The Plaintiff must provide notice to health care providers 182 days prior to the filing of the Complaint. The 182-day notice period can be shortened to 90 days if: 1) the Plaintiff previously filed the 182-day notice against another health care provider involved in the claim or 2) the Plaintiff already filed a medical malpractice lawsuit against any health care provider involved in the claim. If the Defendant provides the statutory response within the 150-day period, then the Plaintiff may file the Complaint after the 182-notice period. If the Defendant does not provide the statutory response within the 150-day period, then the Plaintiff may file the Complaint after the expiration of said 150-day period. If the Defendant notifies the Plaintiff in writing that he/she/they do not intend to settle within the notice period, then the Plaintiff may file suit, assuming the statutes of limitations and repose are not a bar. As an important side note, the notice requirement does not apply to lawsuits brought within 6 months of the statute of limitations or within 1 year of the statute of repose, as to any claimant.

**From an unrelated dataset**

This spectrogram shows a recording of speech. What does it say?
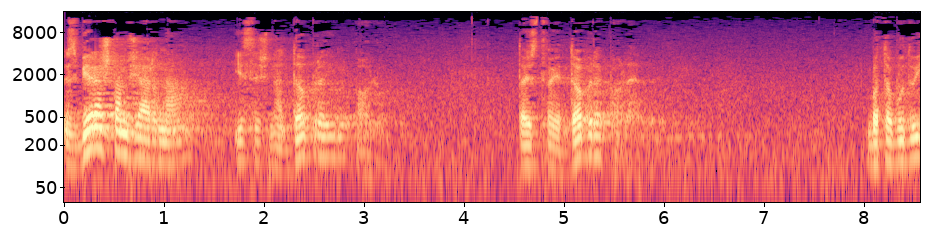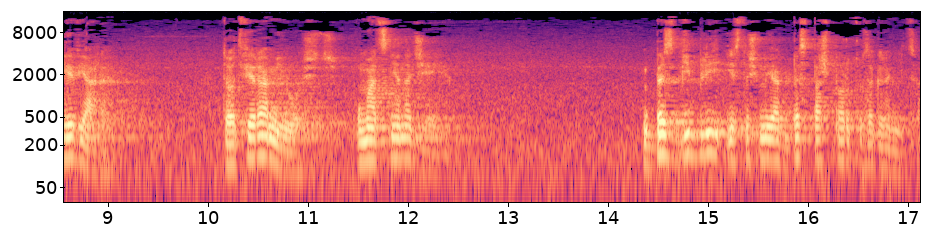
Zbierasz tam ziarna, jesteś na dobrym polu. To jest Twoje dobre pole. Bo to buduje wiarę, to otwiera miłość, umacnia nadzieję. Bez Biblii jesteśmy jak bez paszportu za granicą.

How?

The notice must be sent to the last known professional business address or residential address of the Defendant(s)/health care providers (as defined above). This includes providing notice to hospitals or practice groups for systemic allegations, since they also fall under the statute.

The notice must include the following:

  1. The factual basis for the claim;
  2. The applicable standard of care;
  3. How the defendant breached the standard of care;
  4. What the defendant should have done;
  5. How the defendant’(s’) breach of the standard of care caused the Plaintiff’s injury; and
  6. The names of all health care providers that the plaintiff intends to notify in connection with this case.

In addition to providing the above-referenced notice, the Plaintiff must, not more than 56 days after giving notice, provide the defendant with all medical records related to the claim.

Response?

Within 150 days of receiving notice, the Defendant or his/her/their representative must provide the Plaintiff with a response that includes the following:

  1. The factual basis for the defense;
  2. The applicable standard of care;
  3. How the defendant complied or failed to comply with the standard of care; and
  4. How the alleged breach of the standard of care did or did not cause the Plaintiff’s injury.

In the event that the Defendant does not provide the above response, and, if reference is made in the Complaint, or by other means, to this failure, then interest shall accrue from the date of notice (rather than from the date of filing).

The possible ramifications of this new law are as of yet unknown. The optimist maybe encouraged by the prospect of earlier settlements for certain types of cases. Myself, being somewhat more cynical, see nothing  more than yet another obstacle for medical malpractice victims in Massachusetts. Time will tell. However, as was the case with the medical malpractice tribunal statute years ago, one should expect that there will be plenty of appeals over the next few years that attempt to further define the statute, as well as challenge whether attorneys have complied with the statute.  Monitus Es – You’ve been warned.